Of course, I couldn’t let the 14th February pass without reflecting on my “love hate” relationship with my dyslexia. Well, I say, “love hate” but what I increasingly feel is a love relationship with my Dyslexia Valentine!
Many will know the footprints in the sand poem in which the traveller experiences hardship and on looking back sees particularly hard periods in their life when there is only one pair of footprints in the sand; turns to their ‘companion’ and says, “Why did you abandon me during my most difficult times?”; The gentle reply comes, “Those were the times I carried you”!
And so it is with my dyslexia. I can now look back and freely acknowledge that what I first saw as a disability, I became aware of as a difference and now increasingly see as an advantage (or superpower!).
Working in the higher education sector in the UK is particularly challenging at the moment with academic and professional staff being expected to deliver simultaneously across multiple areas: engagement, research and teaching. My Valentine’s week serves as a good example of this diversity:
Monday: Early start with a morning of back-to-back meetings spanning engagement, research and teaching. No lunch break as straight into leading a four-hour entrepreneurship workshop with our excellent MBA students until 6pm. Late home.
Tuesday: Off-site strategy session considering our response to the Apprenticeship Levy.
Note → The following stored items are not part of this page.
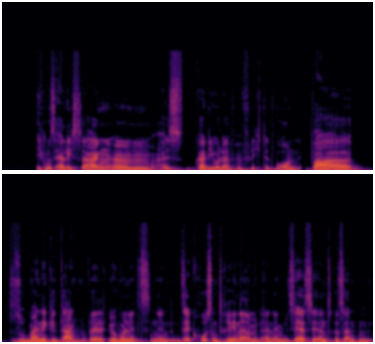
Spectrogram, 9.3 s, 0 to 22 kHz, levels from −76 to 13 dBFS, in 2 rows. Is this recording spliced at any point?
yes; 4 cuts; at 2.4 s, 3.7 s, 6.0 s, 6.9 s

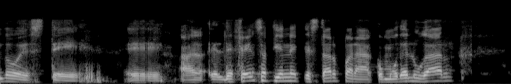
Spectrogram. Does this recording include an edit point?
no; 0 cuts

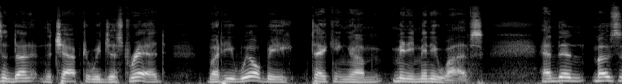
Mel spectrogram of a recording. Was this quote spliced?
no; 0 cuts

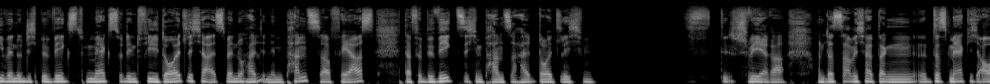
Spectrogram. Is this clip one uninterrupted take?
yes; 0 cuts

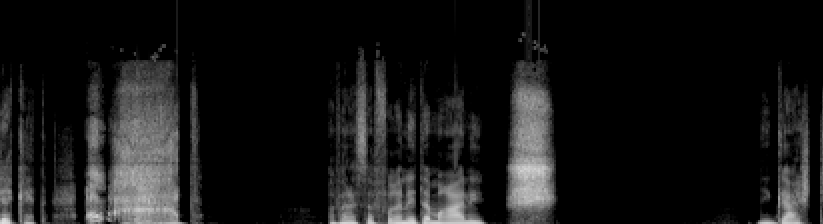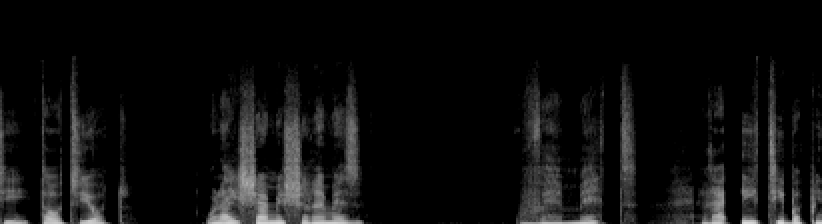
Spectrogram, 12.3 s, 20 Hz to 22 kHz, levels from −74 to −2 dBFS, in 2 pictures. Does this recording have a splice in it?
yes; 1 cut; at 6.5 s

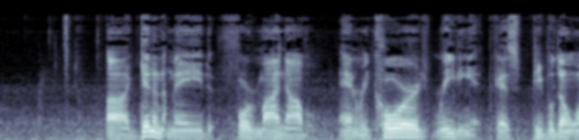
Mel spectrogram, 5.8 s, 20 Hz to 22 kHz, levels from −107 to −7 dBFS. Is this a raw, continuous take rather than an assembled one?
no; 2 cuts; at 1.7 s, 3.3 s

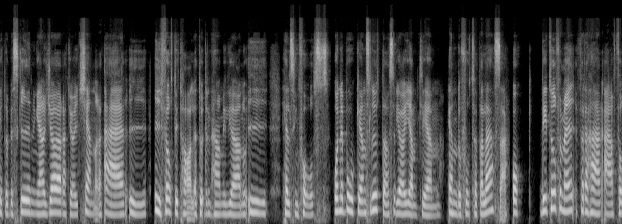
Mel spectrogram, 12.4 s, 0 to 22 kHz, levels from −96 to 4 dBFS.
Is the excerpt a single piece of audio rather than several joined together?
no; 8 cuts; at 1.6 s, 2.1 s, 3.0 s, 4.1 s, 6.6 s, 7.9 s, 8.9 s, 10.2 s

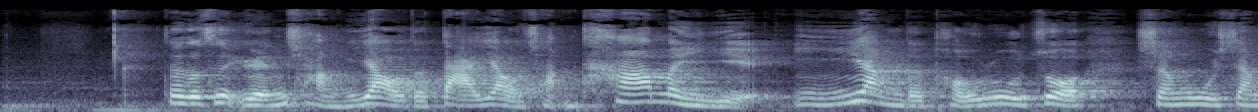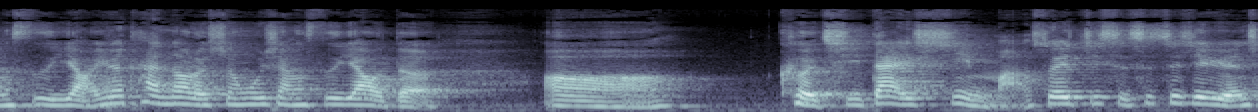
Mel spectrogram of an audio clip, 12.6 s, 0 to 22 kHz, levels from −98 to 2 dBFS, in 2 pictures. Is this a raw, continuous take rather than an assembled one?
yes; 0 cuts

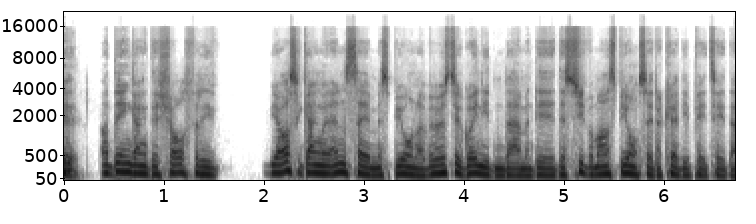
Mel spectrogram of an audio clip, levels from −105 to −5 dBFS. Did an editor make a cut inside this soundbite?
no; 0 cuts

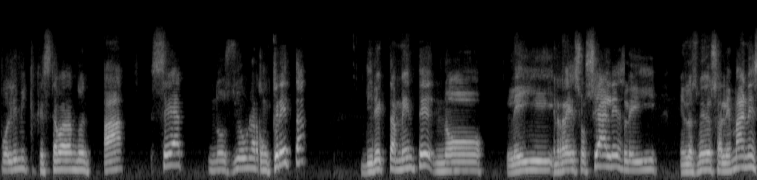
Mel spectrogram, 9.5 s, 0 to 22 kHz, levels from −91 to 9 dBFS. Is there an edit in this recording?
yes; 4 cuts; at 1.1 s, 3.2 s, 6.9 s, 7.8 s

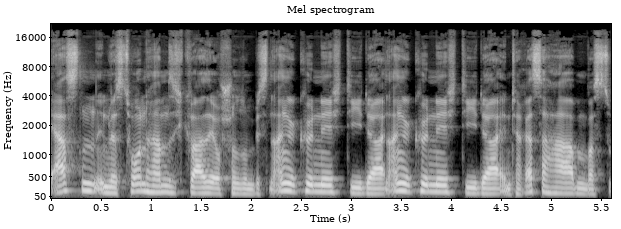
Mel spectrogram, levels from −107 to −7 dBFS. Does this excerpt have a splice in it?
yes; 1 cut; at 3.3 s

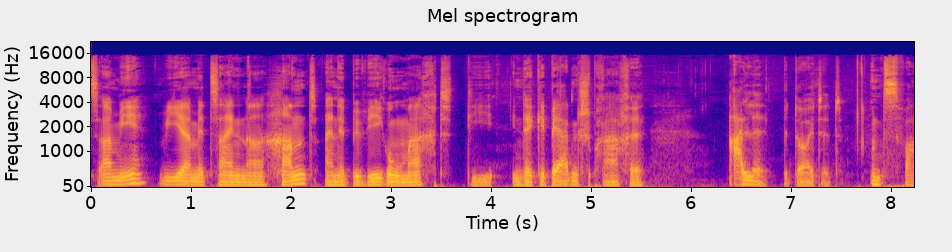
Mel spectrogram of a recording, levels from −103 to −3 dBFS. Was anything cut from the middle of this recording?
no; 0 cuts

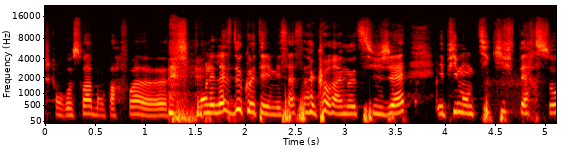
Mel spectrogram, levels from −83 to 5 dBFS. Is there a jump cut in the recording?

This has the potential to transform undergraduate and postgraduate education in the UK. I’m particularly interested in Level 7 (masters) provision for middle managers and entrepreneurs. We have a lot to offer but packaging this will be a challenge. Late afternoon an internal mock panel interview for a major research bid we have been shortlisted for interview. Very exciting but a big challenge. By the end of the day, my head is full of opportunities and threats!
Wednesday: Another full day away from the university. This time with Lancashire Leaders: firstly at a small panel event which will provide the material for a magazine feature and than the annual dinner and networking event – including a chance to talk with a key stakeholder. A long day and evening. Home at midnight. Only Wednesday and I’m probably well passed the European Working Time Directive already!
Thursday: At the university early for a full day of back-to-back meetings spanning engagement, research and teaching. End the day with my head spinning with opportunities and threats.
Friday: TGIF! A full day without any meetings. Just my laptop and ClaroRead to help me to plough through the rather full inbox. Why does every email seem to require a considered reply? By the end of the day, there are still emails to answer but I’ve peaked and agreed with myself that Sunday afternoon looks clear for this.
Saturday: Happy Days
Sunday: Morning starts with the train to London to meet colleagues in the evening to prepare for Monday’s “major research bid” panel interview. More to follow on this but only if we are successful! Used train journey down to reply to emails but not until I had upgraded, at my own expense, to 1st class to get a table, wifi and some quiet.
My working week ends mid-evening and I can’t be bothered to add up all the hours! Looking back, I can see the ‘footprints in the sand’ where my dyslexia has carried me through the challenges of my working week.
Yes, my Dyslexia Valentine is definitely a superpower for me!